left Braemar carrying the Stewart standard to head south to the
Jacobites in England. By the end of the month he had taken over
Inverness with twelve thousand men behind him. When November came
he had brought the east of Scotland as far as Perth under Jacobite
control. While this was happening, the 2nd Duke of Argyll, John
Campbell, assembled four thousand pro-Hanovarians to halt Mar
moving any further south than the Forth.
Two thousand of Mar's army had been sent with William MacKintosh
of Borlum to Edinburgh so that when Argyll was confronted at Sheriffmuir
on the Ochils slopes near Dunblane in Perthshire, the numbers
were ten thousand to four thousand. Argyll assembled the right
flank of his army uphill, with General Whetham administrating
over the left flank. The middle and right flanks of the Jacobites
were commanded by MacDonald of Clanranald, MacDonnell of Glengarry
and MacLean of Duart, who charged their men into Whetham's in
an attack so ferocious that 'a complete rout and prodigious slaughter'
commenced immediately. Whetham fled to Stirling to tell of the
total defeat of the King's men. While he was doing this however,
Argyll had swept down into Mar's right flank and battered them
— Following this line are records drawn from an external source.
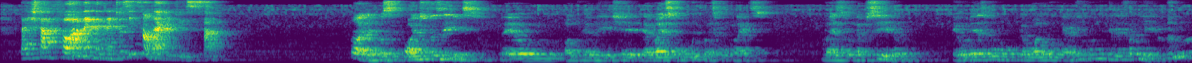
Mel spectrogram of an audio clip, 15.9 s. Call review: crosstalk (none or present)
none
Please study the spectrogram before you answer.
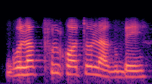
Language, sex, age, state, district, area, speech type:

back into two miles of retreat and into the Allen Water. The battle
ended in this situation with both sides' left flanks defeated.
Argyll withdrew to Dunblane, Mar pulled back to Perth, and both
proclaimed themselves victorious.
Still with superior numbers, Mar's next move had to be to finish
off Argyll, but he did not. When the French and Spanish heard
of Mar's indecision, their faith in the Rising was lost and their
support withdrawn. Argyll had won the battle in propaganda terms.
The Earl of Mar, known also as 'Bobbing John', lost interest in
the disintegrating Rising, fled to France, and betrayed many of
his Jacobite collegues by revealing their identities.
- (1719) Another failed attempt by the Jacobites ends in defeat
by the Hanovarian's.
- (19th September 1745) Prince Charles Edward Stuart(Bonnie Prince
Charlie) and his army defeat Sir John Cope to achieve the first
- (17th January 1746) Jacobites defeat the English governments